Also making the national political scene was William Morris Stewart, a onetime California and Nevada prospector who dropped mining to become an attorney. Moving to Virginia City in 1860, he made a fortune in legal fees through his ruthless approach to mining litigation, ultimately gaining control of the Comstock Lode for his clients. He parlayed his reputation into a successful political career, serving two terms as a U.S. senator from Nevada.

Another dabbler in politics, albeit local, was Henry Piper, who settled in Nevada shortly after the discovery of the Comstock Lode and partnered with older brother John in a Virginia City saloon. The brothers later bought a local opera house and brought in nationally known celebrities—including the young humorist Mark Twain. A social climber, Henry went on to serve as a city alderman and treasurer and as a state assemblyman.

Among the notable women to benefit (legally) from the Comstock boom was Alison “Eilley” Oram Bowers, who started out running a boardinghouse, telling fortunes and doing miners’ laundry in Gold City, Nev. She moved up to buying and selling mining claims and became one of the richest women in the United States. She and husband Lemuel Sanford “Sandy” Bowers—referred to as “simple, unlettered folks” by one historian—were worth more than $4 million at the peak. But after Sandy died in 1868, and the mines played out, Eilley’s fortunes took a downturn. Widow Bowers survived for a while by turning her mansion into a resort and party spot, but she eventually went bankrupt and died penniless in Oakland, Calif.

The big winners, of course, were the Silver Kings and the Bank Crowd. But there was enough left over for others to get by, and in some cases get rich, by recognizing and meeting the needs of the burgeoning industry and the simple human needs of the thousands of other hopefuls drawn to the area.

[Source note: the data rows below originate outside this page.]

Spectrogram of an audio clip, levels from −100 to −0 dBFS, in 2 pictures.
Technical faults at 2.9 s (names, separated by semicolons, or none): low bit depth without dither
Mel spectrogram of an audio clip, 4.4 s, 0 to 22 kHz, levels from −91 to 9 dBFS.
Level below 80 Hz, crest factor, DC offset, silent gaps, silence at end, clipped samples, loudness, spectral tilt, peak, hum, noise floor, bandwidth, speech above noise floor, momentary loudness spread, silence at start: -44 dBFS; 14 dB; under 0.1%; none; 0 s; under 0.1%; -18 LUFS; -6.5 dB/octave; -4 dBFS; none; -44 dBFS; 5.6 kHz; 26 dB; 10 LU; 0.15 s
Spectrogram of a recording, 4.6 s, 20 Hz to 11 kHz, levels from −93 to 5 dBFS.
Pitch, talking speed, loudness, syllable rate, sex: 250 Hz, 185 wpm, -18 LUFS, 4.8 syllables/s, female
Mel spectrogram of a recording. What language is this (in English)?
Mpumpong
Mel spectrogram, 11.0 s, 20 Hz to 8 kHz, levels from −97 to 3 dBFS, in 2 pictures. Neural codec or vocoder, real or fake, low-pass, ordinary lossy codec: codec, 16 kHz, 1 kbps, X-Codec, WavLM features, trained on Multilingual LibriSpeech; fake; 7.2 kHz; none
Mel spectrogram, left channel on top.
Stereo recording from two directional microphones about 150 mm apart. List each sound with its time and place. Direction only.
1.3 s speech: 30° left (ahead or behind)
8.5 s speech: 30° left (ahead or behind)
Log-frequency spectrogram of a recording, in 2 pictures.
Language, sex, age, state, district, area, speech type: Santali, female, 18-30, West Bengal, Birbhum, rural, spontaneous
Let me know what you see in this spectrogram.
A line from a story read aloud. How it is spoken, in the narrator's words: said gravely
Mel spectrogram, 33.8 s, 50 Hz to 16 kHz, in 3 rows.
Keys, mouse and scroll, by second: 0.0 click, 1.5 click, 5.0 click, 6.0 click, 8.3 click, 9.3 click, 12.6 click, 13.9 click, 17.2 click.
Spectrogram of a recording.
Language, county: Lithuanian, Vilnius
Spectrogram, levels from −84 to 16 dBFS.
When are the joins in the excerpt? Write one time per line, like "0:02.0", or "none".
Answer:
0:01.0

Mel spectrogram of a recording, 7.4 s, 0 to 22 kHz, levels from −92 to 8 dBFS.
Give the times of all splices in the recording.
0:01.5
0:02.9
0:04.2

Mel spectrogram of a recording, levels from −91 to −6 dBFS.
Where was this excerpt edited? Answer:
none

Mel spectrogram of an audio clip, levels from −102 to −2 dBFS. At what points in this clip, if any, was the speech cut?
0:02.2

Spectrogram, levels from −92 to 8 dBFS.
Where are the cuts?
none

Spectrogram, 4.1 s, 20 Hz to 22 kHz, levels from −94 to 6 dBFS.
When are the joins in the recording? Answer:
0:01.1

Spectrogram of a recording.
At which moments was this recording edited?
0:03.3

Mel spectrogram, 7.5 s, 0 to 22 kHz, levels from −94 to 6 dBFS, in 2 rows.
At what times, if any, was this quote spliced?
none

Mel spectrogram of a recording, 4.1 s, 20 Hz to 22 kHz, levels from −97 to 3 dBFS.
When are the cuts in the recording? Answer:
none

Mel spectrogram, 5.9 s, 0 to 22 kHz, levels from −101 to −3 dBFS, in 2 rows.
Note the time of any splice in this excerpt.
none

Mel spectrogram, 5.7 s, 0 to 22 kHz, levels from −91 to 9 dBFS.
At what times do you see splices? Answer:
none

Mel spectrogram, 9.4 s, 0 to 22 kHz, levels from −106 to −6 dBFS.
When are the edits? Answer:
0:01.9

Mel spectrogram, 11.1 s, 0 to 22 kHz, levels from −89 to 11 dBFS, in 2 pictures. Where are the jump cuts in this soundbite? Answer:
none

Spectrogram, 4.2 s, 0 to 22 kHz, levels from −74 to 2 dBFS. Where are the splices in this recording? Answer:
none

Some just got richer than others.

 

Originally published in the April 2015 issue of Wild West. To subscribe, click here.